Inspired by nightmares and waking up to unrecognizable shapes of light, my earlier work aimed to capture blurred compositions of light and form.  These paintings would come together as ambiguous abstractions that referenced specific locations, most often being cityscapes. I was able to use my handicap of poor vision and paint without my contacts to transform obvious realities into a representation of my own experience.  Through this process, I began embrace perceived imperfections in an effort to capture the energy and vibrancy of these illusionistic and vaguely descriptive spaces.

I use line work to lend order to a space while emphasizing architectural forms found in impermanent surface reflections. I am interested in the metal process of experience and information retention while observing disconnection between the visual and mental process. The work during my second year of graduate school referenced sketches and notes as blueprint documentation of recorded events and experiences I would have in the city of Chicago. Embracing ambiguous space that is created with limited information, revolving doors throughout the Windy City became the main source of line-work in my art. Toying with the emotions I was feeling in DeKalb, Illinois and a personal experience I had trapped in a revolving door in Chicago, I began to paint more abstractly, painting acrylic line work between layers of epoxy resin. While resin seals the preceding layers, it also causes its surroundings to participate and hold a presence in the work, interacting as an additional, ever-changing surface.

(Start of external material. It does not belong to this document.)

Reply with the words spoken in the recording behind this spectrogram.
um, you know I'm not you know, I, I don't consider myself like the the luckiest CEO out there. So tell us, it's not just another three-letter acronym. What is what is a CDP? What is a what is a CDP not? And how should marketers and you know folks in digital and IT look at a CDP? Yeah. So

            Still playing with perception and visual distortion, often using gentle shifts of color throughout a composition, my new work extrudes information of color, line and shape, texture, and reflection from architectural references. World-renowned architect Jean Nouvel’s Guthrie Theater in Minneapolis, Minnesota has inspired the work I am currently embarking on for my MFA Thesis Show in March. I have been working on three-dimensional panels through a series of studies of the inside of the "Endless Bridge" interior hallway located in the Guthrie Theater. Through smaller wooden and foam-core models and studies, I have been researching how to implement Nouvel's idea of "forced perspective" and the idea of an ever-changing reflection into my work through the treatment of planar shifts, surface treatment, and reflective color.